Q: Back in May, we hired a landscape contractor to do quite a bit of work around our house. The work involved everything from laying sod to constructing a flagstone porch. We entered into a written agreement for almost $17,000. The work was to be completed within three weeks.
Well, here we are months later and the work is only partially completed. When I’m able to get them on the phone they outright lie about the reasons they haven’t finished the work.
Worse yet, we advanced these people more than $12,000 for the work. I’m writing them one final letter granting them an extension of time. Is this the right course of action? What else can I do?
A: Unfortunately, the story of landscape contractors who only partially complete a job is a common one, particularly in the spring when everyone wants to get their yard in order so they can enjoy it through the summer.

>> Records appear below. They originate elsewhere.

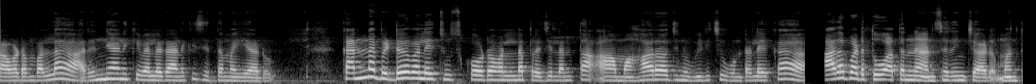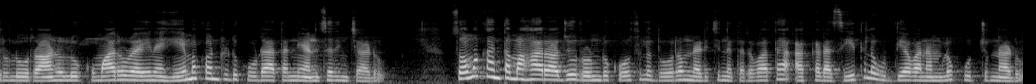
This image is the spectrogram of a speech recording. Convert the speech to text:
కావడం వల్ల అరణ్యానికి వెళ్ళడానికి సిద్ధమయ్యాడు. కన్న బిడ్డల వలె చూసుకోవడం వలన ప్రజలంతా ఆ మహారాజును విడిచి ఉండలేక బాధపడుతూ అతన్ని అనుసరించాడు. మంత్రులు రాణులు కుమారుడైన హేమకంఠుడు కూడా అతన్ని అనుసరించాడు. సోమకాంత మహారాజు రెండు కోసుల దూరం నడిచిన తర్వాత అక్కడ శీతల ఉద్యానవనంలో కూర్చున్నాడు.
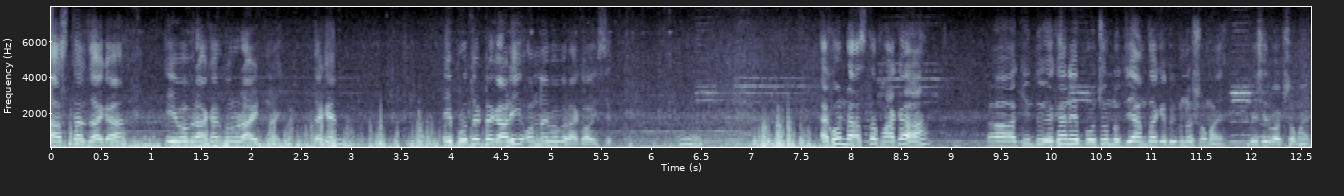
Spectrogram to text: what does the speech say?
রাস্তার জায়গা, এইভাবে রাখার কোনো রাইট নাই। দেখেন, এই প্রত্যেকটা গাড়ি অন্যায়ভাবে রাখা হয়েছে। এখন রাস্তা ফাঁকা কিন্তু এখানে প্রচণ্ড জ্যাম থাকে বিভিন্ন সময়, বেশিরভাগ সময়।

My email box started heating up with these complaints in April.
I haven’t reviewed your agreement, but assuming it reflects what you’ve told me, you have to think of this problem as what it is: a breach of contract.

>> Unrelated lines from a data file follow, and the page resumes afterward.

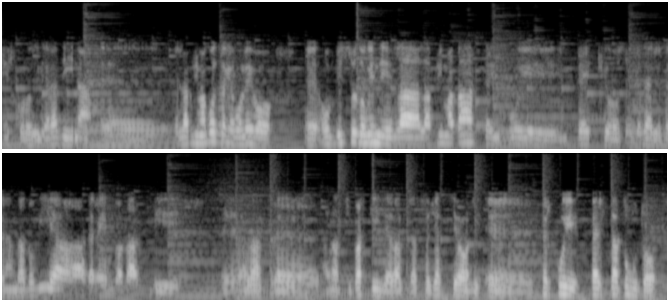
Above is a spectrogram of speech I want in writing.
circolo di Garatina eh, e la prima cosa che volevo, eh, ho vissuto quindi la, la, prima parte in cui il vecchio segretario se n'è andato via aderendo ad altri, eh, ad, altre, ad altri partiti, ad altre associazioni, per cui per statuto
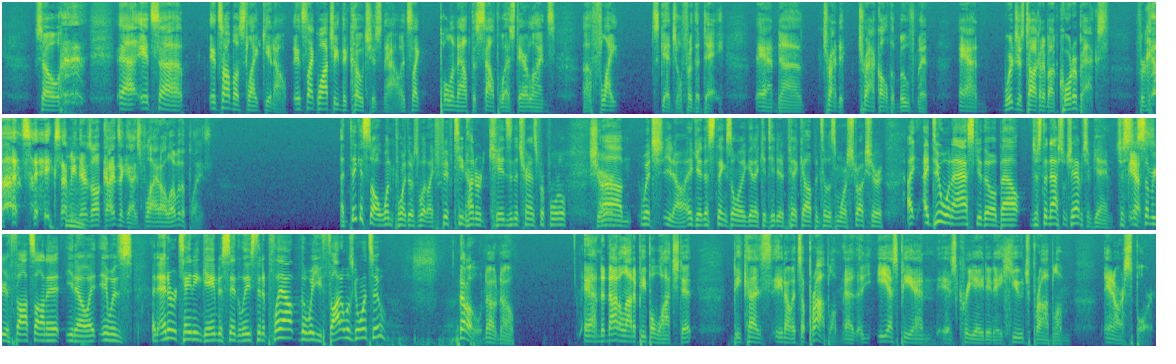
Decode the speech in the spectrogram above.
So uh, it's uh, it's almost like you know it's like watching the coaches now. It's like pulling out the Southwest Airlines uh, flight schedule for the day and uh, trying to track all the movement. And we're just talking about quarterbacks for God's sakes. I mean, mm. there's all kinds of guys flying all over the place. I think I saw at one point there was what like fifteen hundred kids in the transfer portal. Sure. Um, which you know, again, this thing's only going to continue to pick up until there's more structure. I, I do want to ask you though about just the national championship game. Just, yes. some of your thoughts on it. You know, it, it was an entertaining game to say the least. Did it play out the way you thought it was going to? No, no, no. And not a lot of people watched it because you know it's a problem. Uh, ESPN has created a huge problem in our sport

When someone breaches a contract, it carries legal consequences. But ultimately, the guy on the short end of the stick — that’s you — may have to file a lawsuit.
However, before you go down the litigation highway there are a few steps you should take.
Your letter is a good start.
I would include a statement that if the work is not finished to your satisfaction by a specific date you intend to hire someone else to complete the project and will expect payment for the second contractor from the first contractor, minus the amount you still owe on the original contract.
In other words, you’ll get the work done by someone else, but your out-of-pocket expenses won’t be any higher than your original contract price.
Should you find it necessary to sue the first contractor, the court will measure your damages by the cost incurred to complete the project, again, minus the amount left unpaid on the first contract.
There are a couple of traps to avoid along the away.
Make sure that the second contractor is hired to do only the work the first contractor was originally hired to do, so there is no confusion regarding what money is owed for the incomplete job.
Also, once your final extension is over, make sure to send another letter informing the first contractor that you consider the contractor to be in breach (legalese for someone who violates a contract), you are getting the project completed by someone else and specify that the first contractor is no longer permitted to enter your property.
If you fail to give this notice you may find the first contractor showing up to work on the project after you’ve entered into a contract with the second contractor, and both will want to get paid.
And finally, report the first contractor to the California State Contractors Board. If everyone will take the time to file a complaint against these types of contractors, maybe they will be less of a problem in the future.
Tim Jones is a real estate attorney in Fairfield. If you have any real estate questions you would like answered in this column you can contact him at SolanoScene@TJones-Law.com.